= Information =
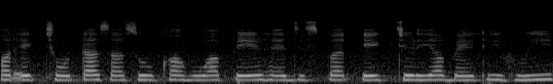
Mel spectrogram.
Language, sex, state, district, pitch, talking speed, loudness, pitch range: Hindi, female, Bihar, Bhagalpur, 205 Hz, 150 wpm, -33 LUFS, 200-215 Hz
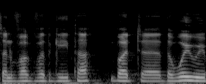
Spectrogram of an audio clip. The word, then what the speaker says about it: Bhagavad Gita: It's Upanishads and Bhagavad Gita, but the way we pronounce it in our country will be different than how people pronounce it in the South Indian.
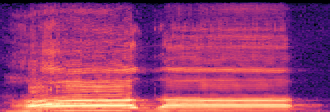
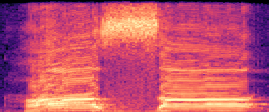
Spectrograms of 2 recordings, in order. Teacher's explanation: اس کو ہم نے لمبا کر کے پڑھنا ہے، ہا ذا۔ زال کی جگہ زا کی آواز نہ آئے ، ہا زا، یہ غلط ہے، زا کی آواز آئی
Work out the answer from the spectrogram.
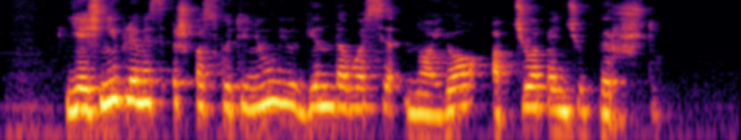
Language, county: Lithuanian, Telšiai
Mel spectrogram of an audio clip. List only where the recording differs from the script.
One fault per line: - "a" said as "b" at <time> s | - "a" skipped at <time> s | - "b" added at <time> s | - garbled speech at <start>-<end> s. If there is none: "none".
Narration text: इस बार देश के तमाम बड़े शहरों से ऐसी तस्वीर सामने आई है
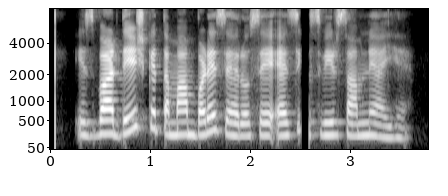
none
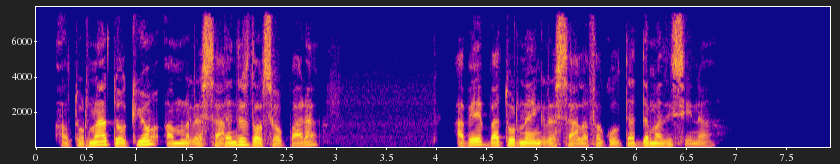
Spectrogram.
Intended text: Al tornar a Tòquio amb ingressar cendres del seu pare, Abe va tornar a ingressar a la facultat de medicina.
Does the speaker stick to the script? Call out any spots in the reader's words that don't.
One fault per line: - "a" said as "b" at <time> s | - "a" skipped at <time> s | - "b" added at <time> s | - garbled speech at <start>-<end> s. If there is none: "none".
none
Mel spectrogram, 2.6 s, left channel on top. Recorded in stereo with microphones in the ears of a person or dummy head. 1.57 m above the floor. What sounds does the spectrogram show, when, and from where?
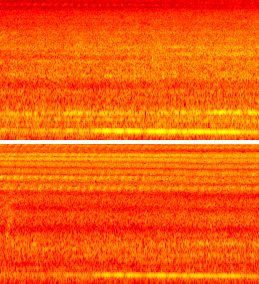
0.0 s a drone: 70° right (ahead or behind); by 2.6 s 65° right (ahead or behind)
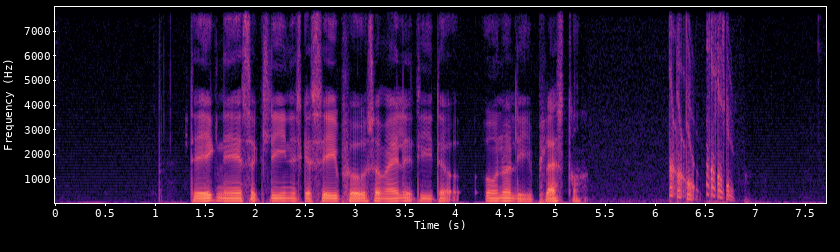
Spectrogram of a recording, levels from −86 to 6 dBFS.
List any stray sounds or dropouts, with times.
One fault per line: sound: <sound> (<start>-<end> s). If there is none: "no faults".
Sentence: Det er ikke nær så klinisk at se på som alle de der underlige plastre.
sound: chirp (6.1-6.8 s)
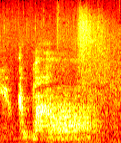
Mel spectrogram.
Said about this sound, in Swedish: Nu hör regnet liksom. Eh, har mer eller mindre börjat hälla ner.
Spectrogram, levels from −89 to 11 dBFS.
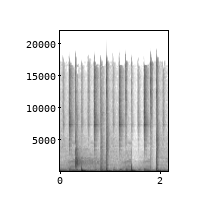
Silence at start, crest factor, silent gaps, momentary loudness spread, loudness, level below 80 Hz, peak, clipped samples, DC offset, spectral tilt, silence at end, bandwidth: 0 s; 16 dB; none; 4 LU; -18 LUFS; -18 dBFS; 0 dBFS; under 0.1%; under 0.1%; -4.5 dB/octave; 0 s; 18.5 kHz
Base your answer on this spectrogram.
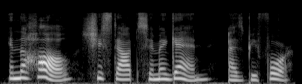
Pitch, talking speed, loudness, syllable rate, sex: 235 Hz, 180 wpm, -17 LUFS, 4.9 syllables/s, female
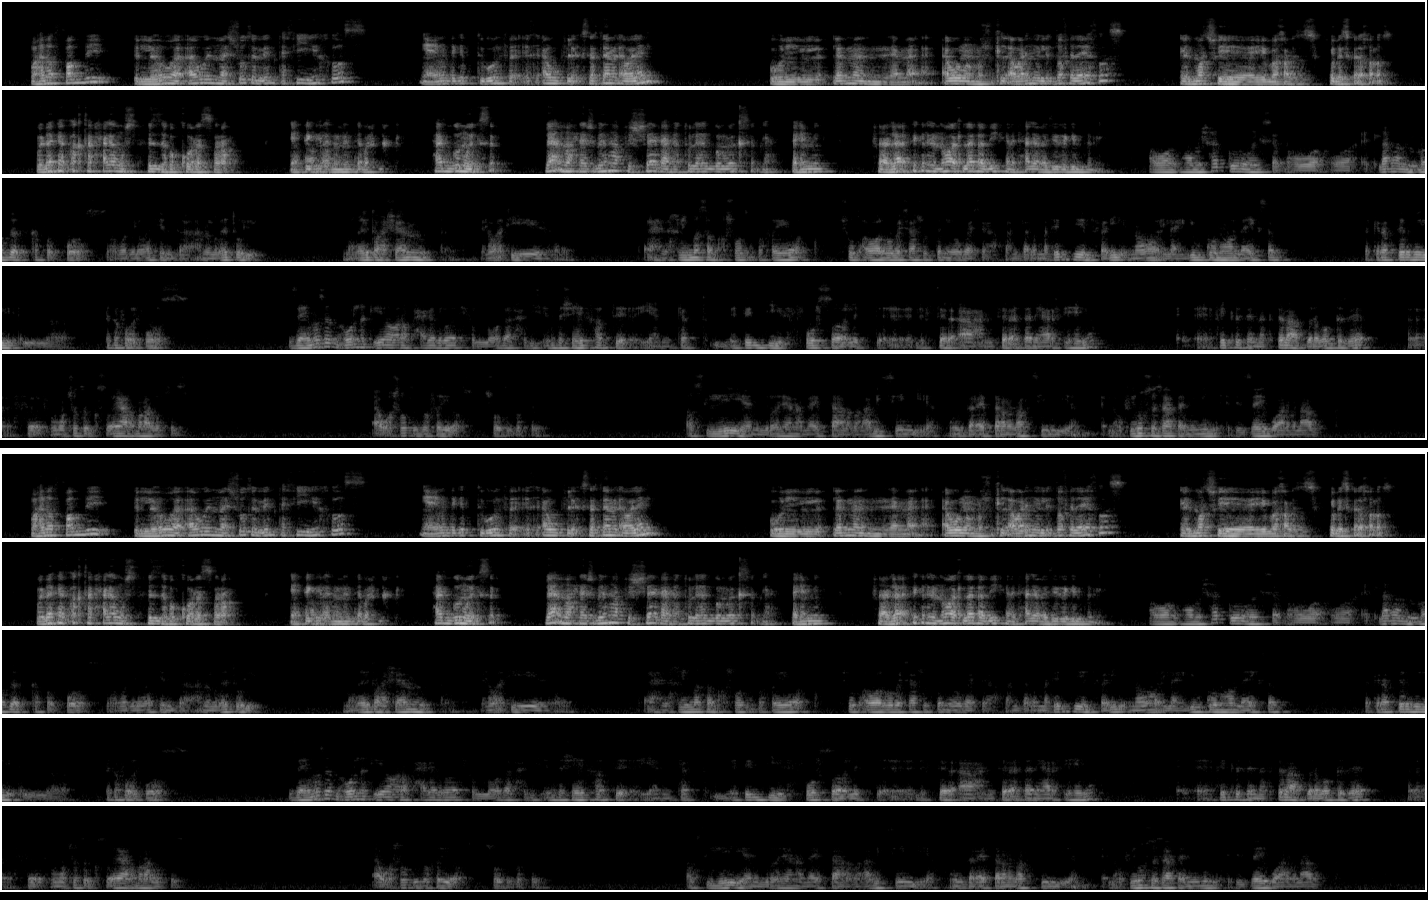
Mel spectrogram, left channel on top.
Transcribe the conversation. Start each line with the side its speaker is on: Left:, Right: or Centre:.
Centre: وهدف فضي اللي هو أول ما الشوط اللي أنت فيه يخلص يعني أنت جبت جون في الإك- أو في الاكسترا تايم الأولاني ولما لما لما أول ما الشوط الأولاني الإضافي ده يخلص الماتش يبقى خلاص خلص كده خلاص وده كانت اكتر حاجه مستفزه في الكوره الصراحه يعني فكره
Left: اه طبعا
Centre: ان انت بقى عندك هات جون واكسب لا ما احناش بنلعب في الشارع عشان تقول لي هات جون واكسب يعني فاهمني فلا فكره ان هو اتلغى دي كانت حاجه لذيذه جدا يعني
Left: هو هو مش هات جون ويكسب هو هو اتلغى من مبدأ تكافؤ الفرص هو دلوقتي انت انا لغيته ليه؟ لغيته عشان دلوقتي احنا داخلين مثلا اشواط اضافيه شوط اول ربع ساعه شوط تاني ربع ساعه فانت لما تدي الفريق ان هو اللي هيجيب جون هو اللي هيكسب فكده بتلغي ال- تكافؤ الفرص زي مثلا اقول لك ايه اقرب حاجه دلوقتي في الوضع الحديث انت شايفها بت... يعني كانت بتدي فرصه للت... للفرقه عن فرقه تانيه عارف ايه هي؟ آه، فكره انك تلعب ضربات جزاء آه، في في ماتشات اقصائيه على ملعب الخصم او اشواط اضافيه اصلا اشواط اضافيه اصل ليه يعني دلوقتي انا لعبت على ملعبي 90 دقيقه وانت لعبت على ملعبك 90 دقيقه لو في نص ساعه تانيين ازاي يبقوا على ملعبك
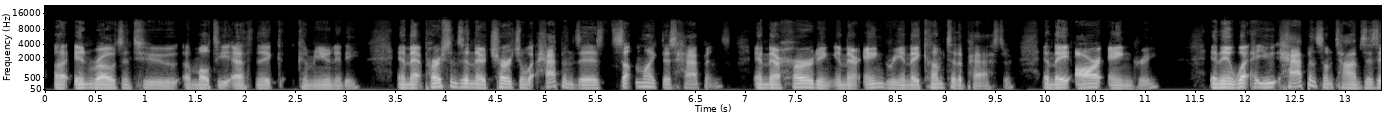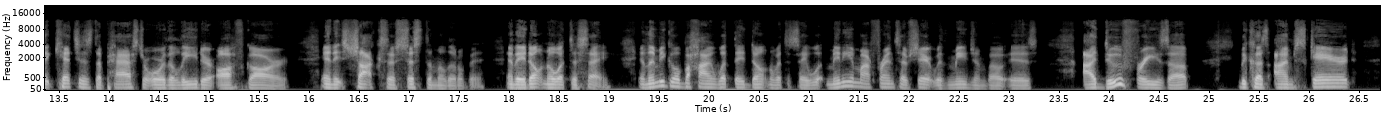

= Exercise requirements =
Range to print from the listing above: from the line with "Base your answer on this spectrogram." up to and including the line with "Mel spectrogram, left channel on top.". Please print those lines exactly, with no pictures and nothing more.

= Output of the exercise =
Base your answer on this spectrogram.
Pitch, talking speed, loudness, syllable rate, sex: 235 Hz, 180 wpm, -17 LUFS, 4.9 syllables/s, female
Mel spectrogram, left channel on top.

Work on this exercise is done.